School administrators rarely have the opportunity to confer and share their challenges with colleagues. To address this problem in 2005 the Educational Administration Department (EAD) at Central University (a Midwestern PhD granting institution located in a thriving city of about 100,00 people) created a virtual/local doctoral cohort for 14 school leaders living and working in two states. Three years into the course of study we conducted a year long inquiry that asked, "How did students' self-perceptions evolve within a cohort context, and how did these changes advance or retard professional learning community (PLC) growth?" Our interviews had a phenomenological focus but we used symbolic interactionism to analyze them and dramaturgy to present our findings. Themes of faculty and student relationships, work and/or personal problems and dealing with technology indicated that despite some significant hurdles students' identity evolutions moved the group toward becoming a PLC, a collaborative culture of thinkers.

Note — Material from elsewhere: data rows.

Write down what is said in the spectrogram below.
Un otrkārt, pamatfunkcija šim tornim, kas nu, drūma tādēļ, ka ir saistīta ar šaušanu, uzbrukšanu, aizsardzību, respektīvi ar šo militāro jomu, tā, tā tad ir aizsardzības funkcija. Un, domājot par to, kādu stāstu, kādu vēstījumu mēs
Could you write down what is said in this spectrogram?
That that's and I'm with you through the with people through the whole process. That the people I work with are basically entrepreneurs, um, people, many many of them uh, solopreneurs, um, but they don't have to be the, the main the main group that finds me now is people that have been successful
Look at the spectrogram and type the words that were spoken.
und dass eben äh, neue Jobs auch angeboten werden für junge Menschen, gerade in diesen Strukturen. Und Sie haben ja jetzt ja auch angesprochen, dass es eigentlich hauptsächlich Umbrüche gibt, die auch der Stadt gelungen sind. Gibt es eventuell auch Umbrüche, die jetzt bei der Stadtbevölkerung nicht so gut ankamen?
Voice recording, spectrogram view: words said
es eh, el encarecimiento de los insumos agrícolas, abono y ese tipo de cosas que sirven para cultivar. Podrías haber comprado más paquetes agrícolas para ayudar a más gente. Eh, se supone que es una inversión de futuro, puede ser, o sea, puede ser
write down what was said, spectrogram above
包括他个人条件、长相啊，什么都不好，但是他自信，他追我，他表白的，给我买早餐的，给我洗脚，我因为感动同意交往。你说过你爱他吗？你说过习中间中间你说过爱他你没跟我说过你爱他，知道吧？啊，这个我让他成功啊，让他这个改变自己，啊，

Learning Communities, Doctoral Cohorts, Phenomenology, Dramaturgy
Creative Commons License
This work is licensed under a Creative Commons Attribution-Noncommercial-Share Alike 4.0 International License.

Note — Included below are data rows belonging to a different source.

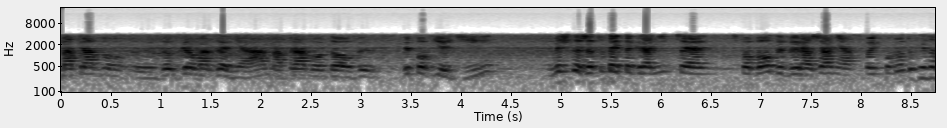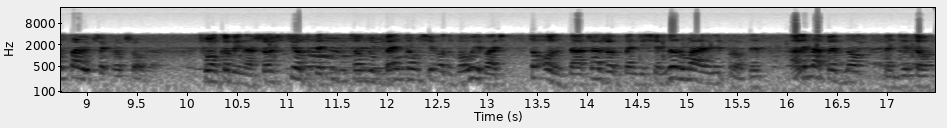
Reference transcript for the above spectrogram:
ma prawo y, do zgromadzenia, ma prawo do wy- wypowiedzi. Myślę, że tutaj te granice swobody wyrażania swoich poglądów nie zostały przekroczone. Członkowie naszości od decyzji sądu będą się odwoływać. To oznacza, że odbędzie się normalny proces, ale na pewno będzie to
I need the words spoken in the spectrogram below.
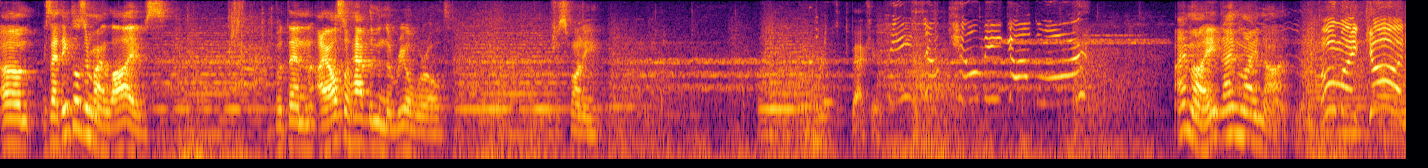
um, because I think those are my lives. But then I also have them in the real world, which is funny. Get back here. Please don't kill me, Goggalor! I might. I might not. Oh my god!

Recommended APA Citation
Ford, L., & Vaughn, C. (2011). Working Together more than Alone: Students' Evolving Perceptions of Self and Community within a Four-Year Educational Administration Doctoral Cohort. The Qualitative Report, 16(6), 1645-1668. https://doi.org/10.46743/2160-3715/2011.1321